By Jeremy Appel
Alberta’s Ministry of Agriculture and Forestry announced on March 5 that it’s providing a $200,000 grant to assist victims of October’s wildfire in Hilda.
The funds are in addition to the $25,000 per property loan provided by the province in December that’s interest-free for two years.
Minister of Agriculture and Forestry Oneil Carlier says the government decided to provide additional funds after consulting with affected farmers and ranchers in Cypress County and the MD of Acadia.
“Fires are never pleasant, obviously, and we’re hoping this goes a long way to help alleviate some of that stress,” said Carlier.
“We’ve been hearing from producers, hearing from the municipalities, hearing from community associations that they wanted to have something structured that is similar to what Saskatchewan has done.”
Alberta’s neighbour to the east matched donations to the Saskatchewan Stock Growers Association up to $100,000 and expanded its Provincial Disaster Assistance Program.
The Saskatchewan Wildlife Federation provided an additional $20,000 donation to the Stock Growers Association.
Carlier encouraged producers in the affected areas to make use of the interest-free loans and April 2017 on-farm water program grant, both of which will also help them rebuild, but didn’t rule out the possibility of more funds in the future.
“We’re continuing monitoring, looking at the uptake of what’s done (and) continue working with producers,” Carlier said.
“We’re going to monitor the situation as we go forward (to) determine what and if any steps might be necessary.”
The minister, who’s also responsible for fire prevention, warned the public to be extra careful to ensure they don’t accidentally start a fire, especially with spring around the corner.
Wildfire season in Alberta officially began on March 1.
“Many wildfires are caused, I’m afraid, by human carelessness, or burning a bush pile or garbage pile when it’s windy or dry,” said Carlier.
“There’s a lot of snow on the ground right now, but as we continue to spring and things start to dry, people (should) take a second look at what they’re doing around their fires.
“Don’t be that person who causes that wildfire.”
The Hilda wildfires burned about 35,000 hectares in the county and MD, damaging pastures, fields, fences, buildings, killing 200 herds of livestock and destroying one home.

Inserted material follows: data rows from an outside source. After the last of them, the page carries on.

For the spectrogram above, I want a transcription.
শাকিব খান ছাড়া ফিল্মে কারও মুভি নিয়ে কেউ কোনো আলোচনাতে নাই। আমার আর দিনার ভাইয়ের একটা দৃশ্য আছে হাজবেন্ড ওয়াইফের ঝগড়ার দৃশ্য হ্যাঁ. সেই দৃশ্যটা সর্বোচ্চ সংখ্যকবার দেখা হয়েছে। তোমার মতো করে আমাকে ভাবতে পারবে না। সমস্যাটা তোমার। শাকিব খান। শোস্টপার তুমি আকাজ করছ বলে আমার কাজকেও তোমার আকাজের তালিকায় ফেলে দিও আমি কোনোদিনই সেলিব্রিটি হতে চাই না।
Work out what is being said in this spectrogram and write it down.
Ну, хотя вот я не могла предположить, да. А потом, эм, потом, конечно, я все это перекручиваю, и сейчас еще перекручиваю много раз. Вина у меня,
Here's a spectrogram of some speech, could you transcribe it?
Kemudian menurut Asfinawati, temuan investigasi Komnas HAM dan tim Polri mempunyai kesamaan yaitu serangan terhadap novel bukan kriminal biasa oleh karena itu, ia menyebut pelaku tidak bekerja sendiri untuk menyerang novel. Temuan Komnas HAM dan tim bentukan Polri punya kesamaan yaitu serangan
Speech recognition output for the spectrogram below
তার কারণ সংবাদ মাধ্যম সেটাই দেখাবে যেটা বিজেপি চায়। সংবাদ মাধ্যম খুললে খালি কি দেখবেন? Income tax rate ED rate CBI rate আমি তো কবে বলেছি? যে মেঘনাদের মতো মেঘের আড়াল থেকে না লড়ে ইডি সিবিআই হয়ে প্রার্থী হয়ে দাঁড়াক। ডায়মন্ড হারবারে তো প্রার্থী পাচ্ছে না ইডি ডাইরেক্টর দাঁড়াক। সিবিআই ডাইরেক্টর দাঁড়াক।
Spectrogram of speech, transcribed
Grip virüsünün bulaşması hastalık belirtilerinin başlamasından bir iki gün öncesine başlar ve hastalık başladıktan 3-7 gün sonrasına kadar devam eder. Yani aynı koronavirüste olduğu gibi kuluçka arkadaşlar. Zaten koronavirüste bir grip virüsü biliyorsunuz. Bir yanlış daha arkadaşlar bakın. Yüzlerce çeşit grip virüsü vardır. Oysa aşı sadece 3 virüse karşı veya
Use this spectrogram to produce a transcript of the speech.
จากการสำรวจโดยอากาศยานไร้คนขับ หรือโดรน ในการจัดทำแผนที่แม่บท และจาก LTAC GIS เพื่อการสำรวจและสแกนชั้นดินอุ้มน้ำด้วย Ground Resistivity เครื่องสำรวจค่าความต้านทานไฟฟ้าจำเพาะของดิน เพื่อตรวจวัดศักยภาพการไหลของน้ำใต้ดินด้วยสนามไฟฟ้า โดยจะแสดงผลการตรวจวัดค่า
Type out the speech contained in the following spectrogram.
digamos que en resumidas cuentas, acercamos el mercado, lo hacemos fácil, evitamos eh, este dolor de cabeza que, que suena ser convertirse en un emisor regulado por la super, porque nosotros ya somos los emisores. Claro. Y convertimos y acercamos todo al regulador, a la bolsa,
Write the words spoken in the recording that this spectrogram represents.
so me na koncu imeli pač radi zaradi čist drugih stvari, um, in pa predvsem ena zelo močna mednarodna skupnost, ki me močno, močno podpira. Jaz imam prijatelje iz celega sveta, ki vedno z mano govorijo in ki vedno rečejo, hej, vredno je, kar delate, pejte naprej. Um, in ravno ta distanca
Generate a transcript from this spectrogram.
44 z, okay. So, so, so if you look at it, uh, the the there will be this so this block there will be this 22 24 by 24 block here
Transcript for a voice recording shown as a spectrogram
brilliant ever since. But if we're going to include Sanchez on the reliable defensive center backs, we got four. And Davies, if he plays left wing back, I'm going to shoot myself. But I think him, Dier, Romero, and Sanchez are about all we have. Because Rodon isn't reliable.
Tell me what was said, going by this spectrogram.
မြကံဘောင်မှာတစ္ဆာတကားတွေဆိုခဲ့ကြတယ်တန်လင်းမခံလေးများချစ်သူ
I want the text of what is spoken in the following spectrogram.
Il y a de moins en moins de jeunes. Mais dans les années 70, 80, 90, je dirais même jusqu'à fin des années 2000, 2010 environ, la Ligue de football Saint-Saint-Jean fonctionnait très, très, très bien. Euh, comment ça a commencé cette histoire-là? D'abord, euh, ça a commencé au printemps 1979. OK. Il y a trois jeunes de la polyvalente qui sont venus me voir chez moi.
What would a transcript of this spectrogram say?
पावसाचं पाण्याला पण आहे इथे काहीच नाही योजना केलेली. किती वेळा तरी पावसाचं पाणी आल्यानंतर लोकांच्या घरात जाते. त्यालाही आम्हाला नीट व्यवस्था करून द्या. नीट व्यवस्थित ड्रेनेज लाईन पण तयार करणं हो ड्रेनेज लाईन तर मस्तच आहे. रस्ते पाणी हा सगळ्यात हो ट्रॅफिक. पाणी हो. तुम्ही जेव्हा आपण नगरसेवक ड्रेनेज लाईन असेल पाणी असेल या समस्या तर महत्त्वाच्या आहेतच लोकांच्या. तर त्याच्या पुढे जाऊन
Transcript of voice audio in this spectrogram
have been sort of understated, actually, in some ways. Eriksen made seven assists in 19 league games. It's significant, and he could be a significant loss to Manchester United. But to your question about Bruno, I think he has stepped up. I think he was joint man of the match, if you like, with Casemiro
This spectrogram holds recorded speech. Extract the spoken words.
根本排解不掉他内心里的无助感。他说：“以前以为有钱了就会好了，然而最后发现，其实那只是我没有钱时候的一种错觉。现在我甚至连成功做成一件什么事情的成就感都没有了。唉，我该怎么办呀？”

The total estimated cost of the uninsured damage is $29,147,147, according to the Hilda Fire Recovery Committee.